[Start of section]
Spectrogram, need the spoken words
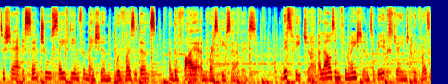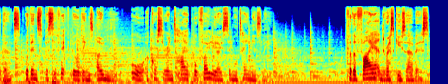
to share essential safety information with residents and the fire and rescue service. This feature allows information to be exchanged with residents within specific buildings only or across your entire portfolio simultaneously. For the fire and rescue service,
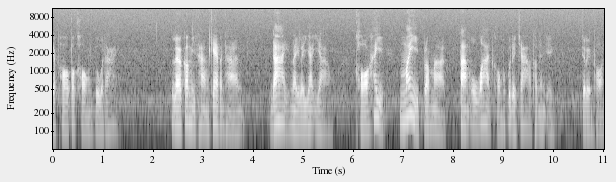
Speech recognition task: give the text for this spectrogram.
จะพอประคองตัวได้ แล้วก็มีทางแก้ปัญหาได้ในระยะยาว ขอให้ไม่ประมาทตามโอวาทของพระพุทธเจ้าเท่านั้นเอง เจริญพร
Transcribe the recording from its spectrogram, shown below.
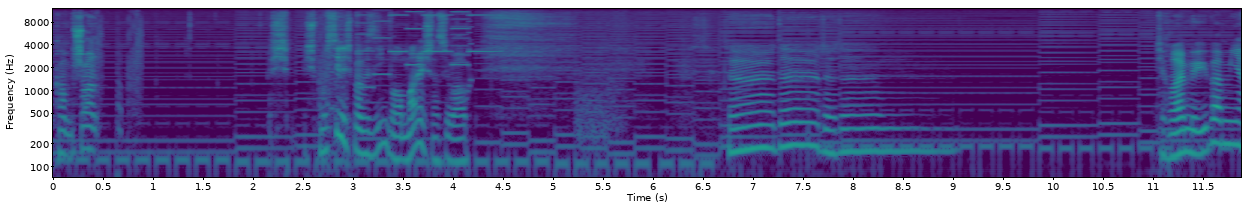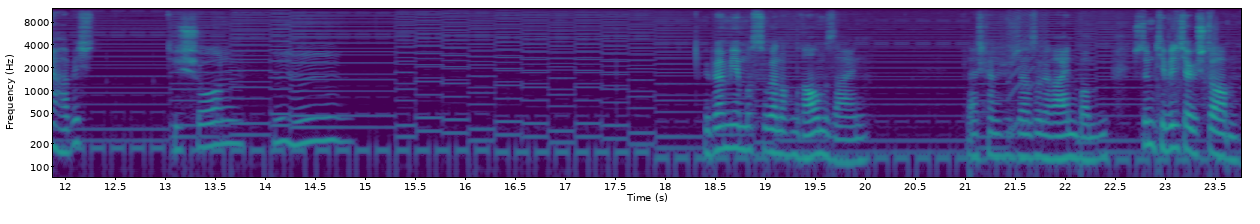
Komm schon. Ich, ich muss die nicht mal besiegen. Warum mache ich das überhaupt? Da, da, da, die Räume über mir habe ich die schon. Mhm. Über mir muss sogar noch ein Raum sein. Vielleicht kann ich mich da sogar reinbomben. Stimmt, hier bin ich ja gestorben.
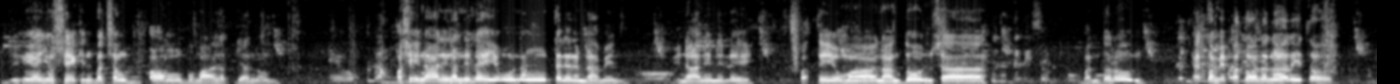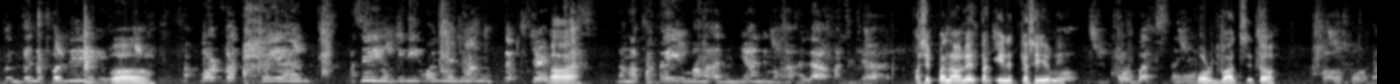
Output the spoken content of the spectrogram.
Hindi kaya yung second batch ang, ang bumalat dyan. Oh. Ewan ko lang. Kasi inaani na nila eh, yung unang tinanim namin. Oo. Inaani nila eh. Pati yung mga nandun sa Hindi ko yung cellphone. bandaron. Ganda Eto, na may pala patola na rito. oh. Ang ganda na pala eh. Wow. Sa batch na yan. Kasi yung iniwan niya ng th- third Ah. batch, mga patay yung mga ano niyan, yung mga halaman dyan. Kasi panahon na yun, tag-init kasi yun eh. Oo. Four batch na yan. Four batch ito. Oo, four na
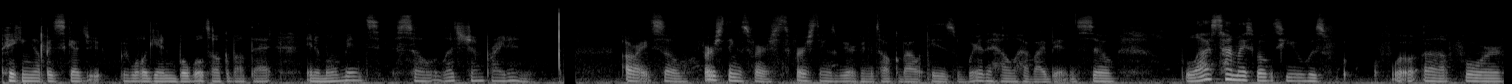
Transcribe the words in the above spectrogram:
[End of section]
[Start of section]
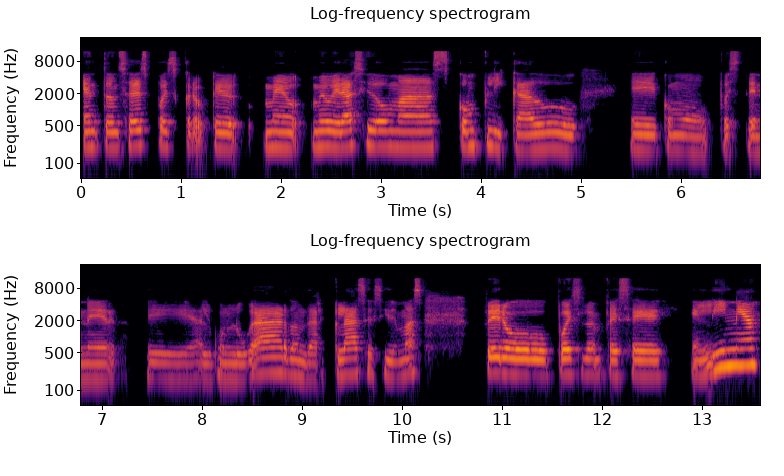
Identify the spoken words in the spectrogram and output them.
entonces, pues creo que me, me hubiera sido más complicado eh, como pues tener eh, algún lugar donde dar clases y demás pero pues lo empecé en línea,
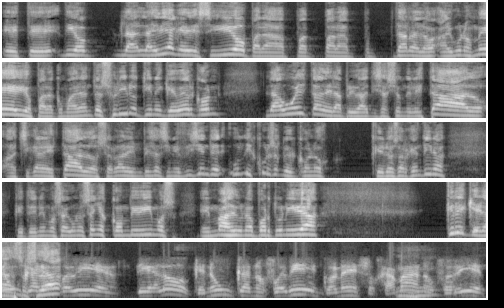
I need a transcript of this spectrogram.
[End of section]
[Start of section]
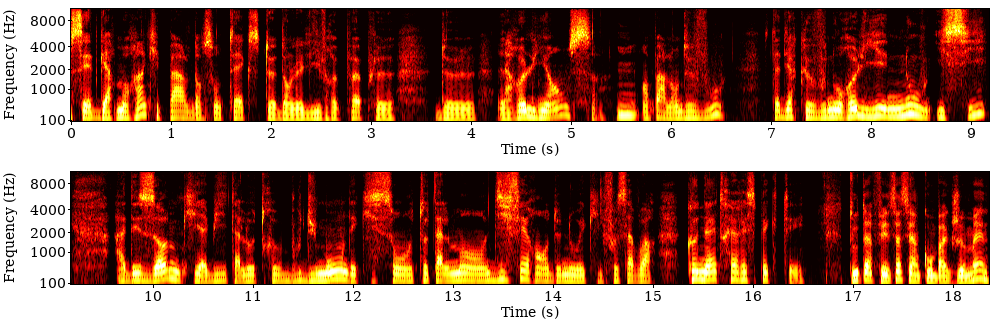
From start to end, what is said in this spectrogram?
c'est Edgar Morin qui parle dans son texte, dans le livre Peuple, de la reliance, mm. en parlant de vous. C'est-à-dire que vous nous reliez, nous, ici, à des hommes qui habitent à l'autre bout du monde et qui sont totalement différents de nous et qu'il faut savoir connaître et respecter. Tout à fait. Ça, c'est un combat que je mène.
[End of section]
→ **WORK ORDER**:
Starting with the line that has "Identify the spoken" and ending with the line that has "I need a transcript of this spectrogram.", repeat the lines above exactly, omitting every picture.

→ **EXPECTED ANSWER**:
Identify the spoken words in the spectrogram and output them.
entonces, pues creo que me, me hubiera sido más complicado eh, como pues tener eh, algún lugar donde dar clases y demás pero pues lo empecé en línea,
I need a transcript of this spectrogram.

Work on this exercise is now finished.